Exercise:
Reproduce the entries in full. Exclude all images from the copy.

Dataset excerpts
============================================================
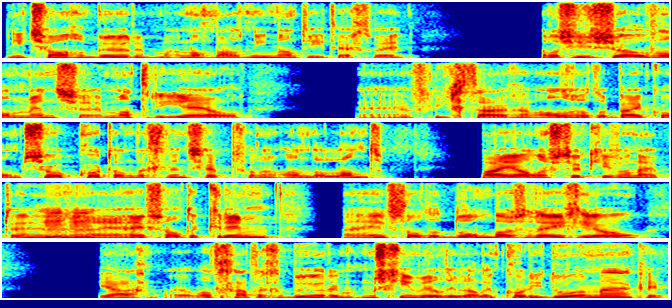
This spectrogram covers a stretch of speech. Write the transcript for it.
niet zal gebeuren. Maar nogmaals, niemand die het echt weet. Maar als je zoveel mensen en materieel eh, en vliegtuigen en alles wat erbij komt, zo kort aan de grens hebt van een ander land, waar je al een stukje van hebt. Hè? Mhm. Hij heeft al de Krim, hij heeft al de Donbass-regio. Ja, eh, wat gaat er gebeuren? Misschien wil hij wel een corridor maken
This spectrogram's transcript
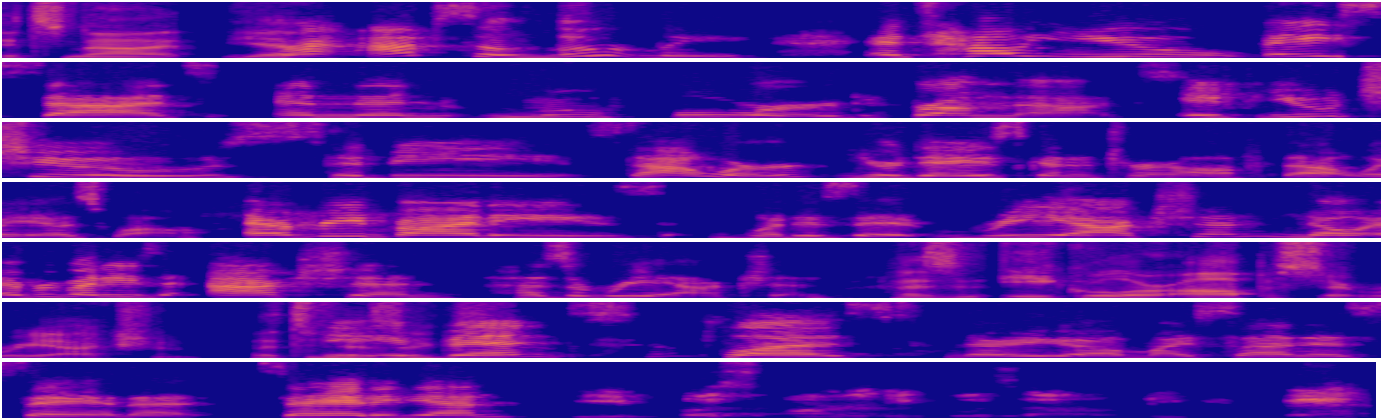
It's not yeah. Right, absolutely. It's how you face that and then move forward from that. If you choose to be sour your day is going to turn off that way as well. Everybody's what is it reaction? No everybody's action has a reaction. Has an equal or opposite reaction. That's the physics. event plus there you go. My son is saying it. Say it again. E plus R equals L. The event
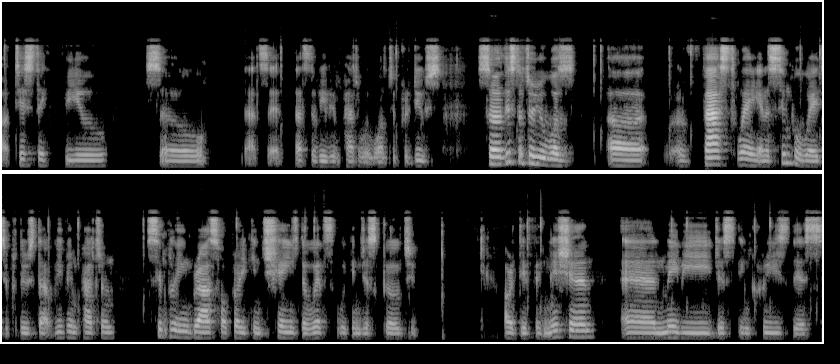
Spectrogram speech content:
artistic view. So that's it. That's the weaving pattern we want to produce. So this tutorial was uh, a fast way and a simple way to produce that weaving pattern. Simply in grasshopper you can change the width. We can just go to our definition and maybe just increase this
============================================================
Written answer:
This spectrogram covers a stretch of speech. Write the transcript for it.
niet zal gebeuren. Maar nogmaals, niemand die het echt weet. Maar als je zoveel mensen en materieel eh, en vliegtuigen en alles wat erbij komt, zo kort aan de grens hebt van een ander land, waar je al een stukje van hebt. Hè? Mhm. Hij heeft al de Krim, hij heeft al de Donbass-regio. Ja, eh, wat gaat er gebeuren? Misschien wil hij wel een corridor maken
This spectrogram's transcript
It's not yeah. Right, absolutely. It's how you face that and then move forward from that. If you choose to be sour your day is going to turn off that way as well. Everybody's what is it reaction? No everybody's action has a reaction. Has an equal or opposite reaction. That's the physics. event plus there you go. My son is saying it. Say it again. E plus R equals L. The event
Spectrogram speech content:
artistic view. So that's it. That's the weaving pattern we want to produce. So this tutorial was uh, a fast way and a simple way to produce that weaving pattern. Simply in grasshopper you can change the width. We can just go to our definition and maybe just increase this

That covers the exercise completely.